Try Revolution tells the story of how the 1981 Springbok Tour of New Zealand impacted on South Africa.
In this one hour documentary South Africans from Archbishop Desmond Tutu through to ordinary rugby fans talk about how the games, the images, the reports and the conversations that surrounded “The Tour” affected them personally and helped to change the apartheid system.
The 1981 Springbok Tour of New Zealand had been greatly anticipated by the rugby mad white community of South Africa.
New Zealand was their most cherished rival and this tour was going to be live on television…a first for South Africa.
So when they tuned into the first broadcast, the Hamilton match, and saw hundreds of protestors standing on the field they went into a kind of collective shock.
Try Revolution explores what happened over the ensuing months and indeed years as the impact of the “The Tour” was fully realised.
From a prison mate of Nelson Mandela to the Captain of the ’81 Springboks, the documentary uncovers how the actions of the New Zealand protestors were perceived, understood, and used to help in the struggle against the apartheid regime.

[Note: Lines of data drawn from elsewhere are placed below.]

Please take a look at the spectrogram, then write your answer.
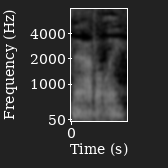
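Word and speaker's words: Nathalie: know y'all know na Natalie it's spelled n a t h a l i e but I think it's Natalie is how she says it so this is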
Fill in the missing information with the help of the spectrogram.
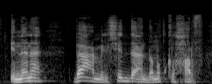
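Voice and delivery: normal talking voice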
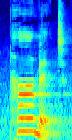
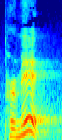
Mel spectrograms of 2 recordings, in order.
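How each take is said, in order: First: The stress is on the first syllable. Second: The stress is on the second syllable. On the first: It is used as a noun. "read the nouns with the stress on the first syllable" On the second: It is used as a verb. "the opposite"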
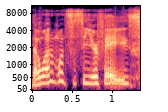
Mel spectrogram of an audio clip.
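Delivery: high-pitched ranting, scolding yell. Retelling how Randall yells at them: imitating Randall yelling. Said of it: "he's yelling at me and saying".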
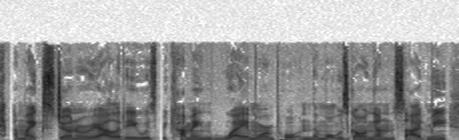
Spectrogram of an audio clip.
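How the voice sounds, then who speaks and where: This voice carries an Australian accent. It moves at a fairly quick pace. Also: woman, very clean recording, silent background. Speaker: actress and coach. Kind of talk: casual chat. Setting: home, condo.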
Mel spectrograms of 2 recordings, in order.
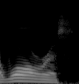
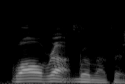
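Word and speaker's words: walrus: w wall wallus wallus say wall wall and then say Russ yes wall Russ I knew it I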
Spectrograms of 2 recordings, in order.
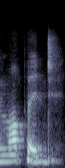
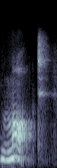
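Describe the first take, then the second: First: The ending is said as a separate syllable. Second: The ending is a single t sound. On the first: The speaker calls it wrong. "we don't anymore say I mopped the floor" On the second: The speaker calls it right. "because it's easier to say mopped"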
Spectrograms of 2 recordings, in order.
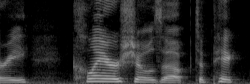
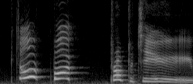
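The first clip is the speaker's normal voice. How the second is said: higher, pouty 1950s American voice; 11 semitones higher than usual. Quoting a film heroine telling men off: pouty American Doris Day voice. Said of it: "In her American Doris Day kind of pouty way".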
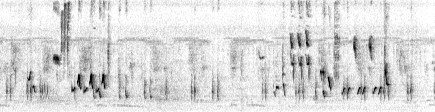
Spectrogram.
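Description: A common nightingale sings varied phrases of sharp whistles, clicks and fast repeated notes, broken by short pauses, over a steady background hiss.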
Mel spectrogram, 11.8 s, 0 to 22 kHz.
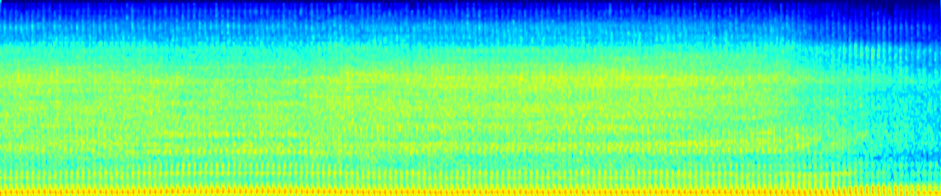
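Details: Husqvarna 701 Enduro Euro5 single after engine overhaul with new cam chain tensioner, just started from cold. Even, steady big-single thump at idle with no knocks or rattles; running smoothly; normal idle.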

Produced and directed by Leanne Pooley
We’d be having a beer and actually discussing the politics behind the rugby and not just the fact that somebody had run onto the field and that we should just drag them off, beat them up and toss them into the back of a van.
— South African Rugby Fan

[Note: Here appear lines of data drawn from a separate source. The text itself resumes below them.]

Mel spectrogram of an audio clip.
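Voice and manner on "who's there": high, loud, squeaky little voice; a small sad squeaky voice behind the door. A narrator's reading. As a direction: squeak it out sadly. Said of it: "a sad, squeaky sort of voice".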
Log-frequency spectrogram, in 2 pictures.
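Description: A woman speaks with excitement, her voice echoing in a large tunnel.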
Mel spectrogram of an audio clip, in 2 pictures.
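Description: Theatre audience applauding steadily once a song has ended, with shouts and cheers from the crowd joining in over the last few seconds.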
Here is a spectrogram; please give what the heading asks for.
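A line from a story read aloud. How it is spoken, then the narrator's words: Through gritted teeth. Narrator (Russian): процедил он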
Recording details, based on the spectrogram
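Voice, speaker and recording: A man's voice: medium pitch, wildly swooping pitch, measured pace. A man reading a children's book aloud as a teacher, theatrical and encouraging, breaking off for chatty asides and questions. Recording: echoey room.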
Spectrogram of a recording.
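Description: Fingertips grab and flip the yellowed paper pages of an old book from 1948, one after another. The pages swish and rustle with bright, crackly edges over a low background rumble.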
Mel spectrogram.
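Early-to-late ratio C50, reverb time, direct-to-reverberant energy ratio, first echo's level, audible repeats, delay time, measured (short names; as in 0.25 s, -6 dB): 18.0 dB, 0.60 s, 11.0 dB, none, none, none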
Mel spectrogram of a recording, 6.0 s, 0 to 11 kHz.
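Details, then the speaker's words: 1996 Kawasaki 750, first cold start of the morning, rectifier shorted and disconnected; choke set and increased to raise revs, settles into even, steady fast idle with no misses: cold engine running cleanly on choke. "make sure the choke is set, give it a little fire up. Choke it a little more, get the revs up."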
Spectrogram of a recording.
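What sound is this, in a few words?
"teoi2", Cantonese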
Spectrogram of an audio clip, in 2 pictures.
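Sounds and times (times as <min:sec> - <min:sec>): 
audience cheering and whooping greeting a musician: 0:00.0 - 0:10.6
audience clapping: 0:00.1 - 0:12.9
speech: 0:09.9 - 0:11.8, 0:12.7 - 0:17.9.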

To see strife between families in New Zealand and how it really ripped the country apart, well I think that’s quite bad and then realising this isn’t the way it should be. that was big eye opener.”
–Wynand Claasen, Springbok Captain 1981
“You really can’t even compute its value, it said the world has not forgotten us, we are not alone”
— Archbishop Desmond Tutu
Watch a video excerpt from Try Revolution Television, 2006 NZ Onscreen if the video embedded below isn’t viewable on your browser or device. (3 clips Available from NZOnscreen.)